Last month, an interesting study was published in JAMA Internal Medicine titled “Assessment of Electronic Health Record Use Between US and Non-US Health Systems.” Researchers focused exclusively on the ambulatory setting and employed clinician activity logs in the electronic health record (EHR) to identify and examine any differences between U.S. and non-U.S. usage. Were there differences? You betcha! I think some of the findings were completely predictable, but others not so much.
One of the main problems in identifying differences between how doctors and nurses use the EHR is...the EHR itself. In the U.S. alone, there are over 900 certified EHRs, each with a unique take on how they do what they do. How could one possibly compare time spent in Vendor A’s EHR versus Vendor B’s? Heck, they might have completely different concepts for how a progress note is written or lab results are displayed. The investigators came up with a good plan to mitigate this issue: only study clinics and offices using the same vendor. In this case, they studied the EHR from Epic Systems Corp. in Verona, WI. While it may seem that studying only Epic-using clinicians would solve all standardization problems, it wasn’t that easy. Like many large EHRs, Epic comes with plentiful configuration options. Hence, the truism holds that once you’ve seen one Epic implementation...you’ve seen one Epic implementation. That said, basic data and user log activity are similar enough that apples can be compared to apples.
They studied 348 U.S.-based health systems and 23 based outside the United States (not surprisingly, there are many more Epic installs inside the U.S. than outside). Some of the interesting data include:
- U.S. clinicians spent ~90 minutes actively using the EHR every day compared with ~59 minutes outside the U.S.
- Clinicians in the U.S. created more notes that were generated from automated sources compared with non-U.S. clinicians (translation: more note bloat).
- U.S. clinicians received more messages per day compared with those outside the U.S. (~34 vs. ~13).
- After hours EHR time (aka “pajama time”) was omnipresent, but higher for U.S. clinicians (~27 minutes) than those outside the U.S. (~19 minutes).

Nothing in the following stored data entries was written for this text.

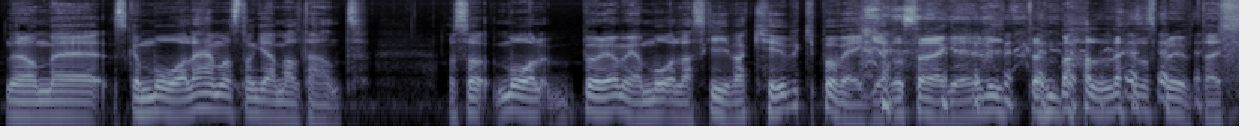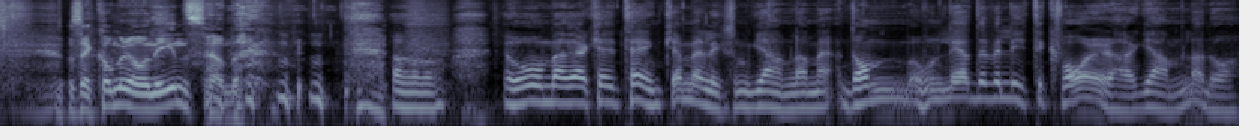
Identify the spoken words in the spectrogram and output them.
När de eh, ska måla hemma hos någon gammal tant. Och så mål, börjar med att måla, skriva kuk på väggen och sådär grejer. En liten balle som sprutar. Och sen kommer hon in sen. ja. Jo, men jag kan ju tänka mig liksom gamla de, Hon levde väl lite kvar i det här gamla då.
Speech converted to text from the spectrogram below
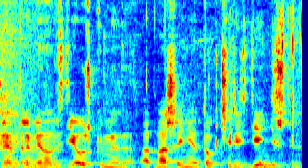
джентльменов с девушками отношения только через деньги, что ли?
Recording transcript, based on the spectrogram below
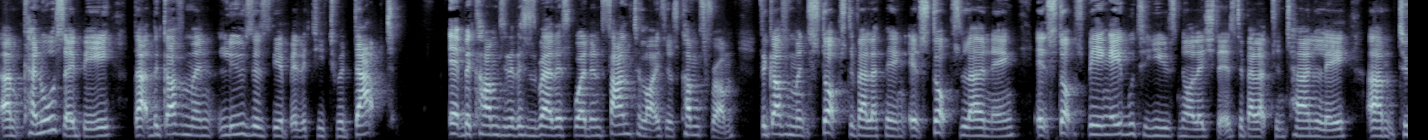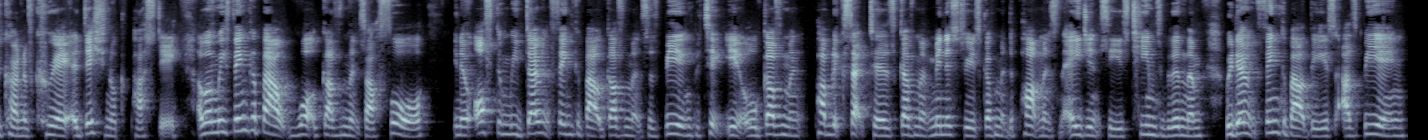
um, can also be that the government loses the ability to adapt it becomes you know this is where this word infantilizers comes from the government stops developing it stops learning it stops being able to use knowledge that is developed internally um, to kind of create additional capacity and when we think about what governments are for you know, often we don't think about governments as being particular or government, public sectors, government ministries, government departments and agencies, teams within them. We don't think about these as being,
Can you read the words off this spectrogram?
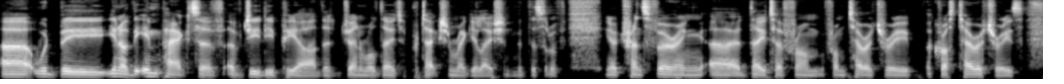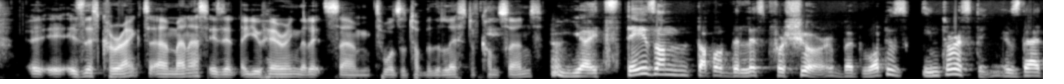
uh, would be, you know, the impact of, of GDPR, the General Data Protection Regulation, with the sort of, you know, transferring uh, data from from territory across territories. Is this correct, uh, Manas? Is it? Are you hearing that it's um, towards the top of the list of concerns? Yeah, it stays on top of the list for sure. But what is interesting is that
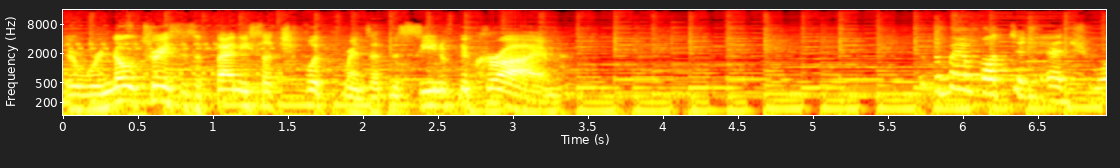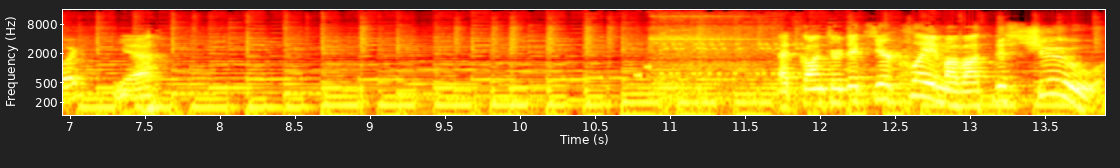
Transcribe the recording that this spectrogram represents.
there were no traces of any such footprints at the scene of the crime. Ito ba yung Edgeworth? Yeah? That contradicts your claim about this shoe!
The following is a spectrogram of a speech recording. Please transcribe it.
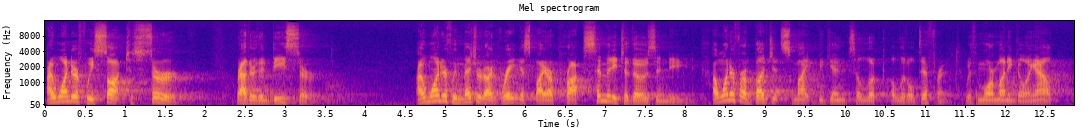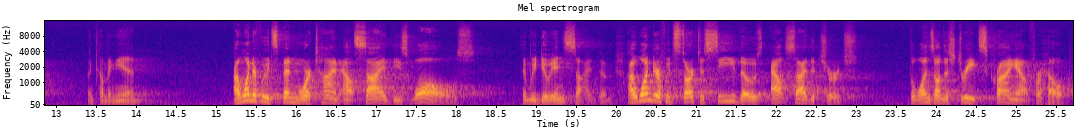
I wonder if we sought to serve rather than be served. I wonder if we measured our greatness by our proximity to those in need. I wonder if our budgets might begin to look a little different with more money going out than coming in. I wonder if we would spend more time outside these walls than we do inside them. I wonder if we'd start to see those outside the church, the ones on the streets crying out for help,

I was particularly taken aback by the differences between the number and type of messages that American clinicians received versus their international counterparts. It’s not just that U.S. clinicians received 2.5 times more messages, but the content of the messages was quite different. American physicians received an abundance of system-generated messages, patient secure messages, and even result messages. This is likely explained by differences in government policy, legal exposure, billing requirements, and quality mandates among the countries, yet it’s still startling.
What can clinical IT leaders do to reduce EHR-associated burden among American physicians besides moving them to a different country with a better climate or more interesting food? Plenty! The Office of the National Coordinator for Health Information Technology released their report “Strategy on Reducing Regulatory and Administrative Burden Relating to the Use of Health IT and EHRs” last year. This report thoughtfully breaks down various issues and suggests possible solutions. Some solutions depend on the federal government to change regulatory requirements, while others focus on what EHR vendors can do to make their software better. Naturally, there are some possible fixes that those of us who configure and lead EHRs can leverage.
There are ways to level the playing field between U.S.-based and non-U.S.-based clinicians. Teach your physicians about the updated ambulatory evaluation and management (E/M) guidelines that went into effect on Jan. 1 and modify your documentation templates to support streamlined, less-cluttered progress notes. Create a strong team-based culture with everyone working at the top of their license and organized, formal protocols delegating appropriate work to non-physicians when possible. To the extent possible, automate billing based on orders and discrete documentation so that physicians don’t need to handle this themselves. Ensure that quality metrics are calculated in a standard way as part of the normal clinical workflow so that care team members don’t spend unnecessary time re-documenting. Simplify physician workflows. Configure the technology so that the EHR works for the doctor and not vice-versa (i.e., forcing clinicians to enter an order for “ear canal cleaning”); in other words, get rid of stupid stuff.
Clearly, the data don’t lie: in the U.S., many of our EHR problems are self-inflicted. We should learn from our international colleagues and emulate them when we can, while lobbying for common sense changes to regulations and rules as necessary. Speaking of international colleagues, Nordic's own Tasman Global is based in Europe and is well aware of the wrinkles of EHR implementation outside of North America. Tasman’s Steve Lewis will do his own assessment of this JAMA article; keep a look out for that in a few weeks.
Is your organization experiencing any of the EHR-associated issues covered above? Let's talk. We'll discuss a solution that works best for your clinicians and operational teams.